INPUT DATA ::
::::::

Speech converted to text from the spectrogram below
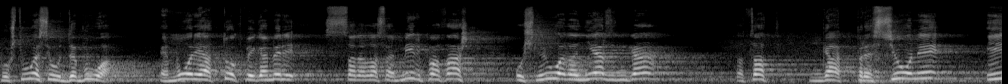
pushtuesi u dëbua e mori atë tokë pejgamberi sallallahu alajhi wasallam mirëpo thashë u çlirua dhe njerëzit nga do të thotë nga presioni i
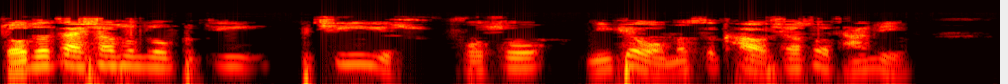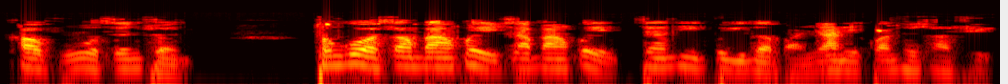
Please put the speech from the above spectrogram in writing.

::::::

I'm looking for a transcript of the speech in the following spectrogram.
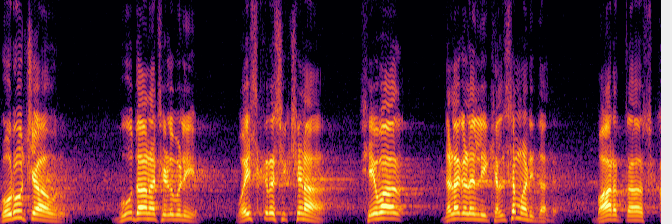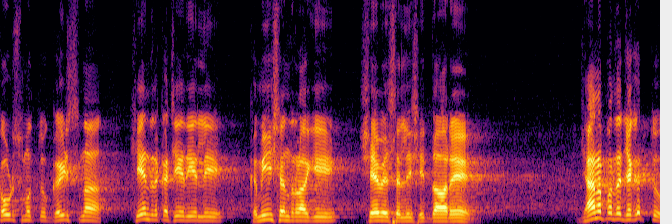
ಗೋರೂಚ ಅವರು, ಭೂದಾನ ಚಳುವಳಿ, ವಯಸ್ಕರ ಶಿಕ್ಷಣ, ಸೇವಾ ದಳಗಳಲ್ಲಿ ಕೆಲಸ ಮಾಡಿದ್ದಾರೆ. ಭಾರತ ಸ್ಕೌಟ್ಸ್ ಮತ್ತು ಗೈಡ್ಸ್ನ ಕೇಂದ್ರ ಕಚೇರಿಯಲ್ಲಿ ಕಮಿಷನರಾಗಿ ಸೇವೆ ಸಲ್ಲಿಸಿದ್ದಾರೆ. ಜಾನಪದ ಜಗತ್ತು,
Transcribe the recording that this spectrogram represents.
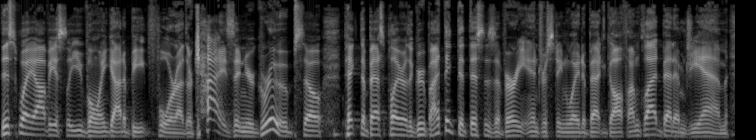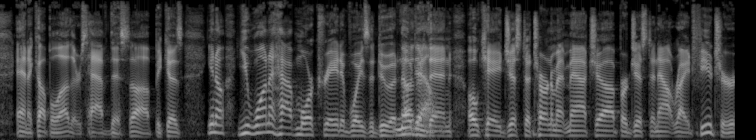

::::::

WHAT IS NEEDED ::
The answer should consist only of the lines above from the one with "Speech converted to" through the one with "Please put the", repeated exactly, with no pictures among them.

WRITTEN ANSWER ::
Speech converted to text from the spectrogram below
pushtuesi u dëbua e mori atë tokë pejgamberi sallallahu alajhi wasallam mirëpo thashë u çlirua dhe njerëzit nga do të thotë nga presioni i
Please put the speech from the above spectrogram in writing.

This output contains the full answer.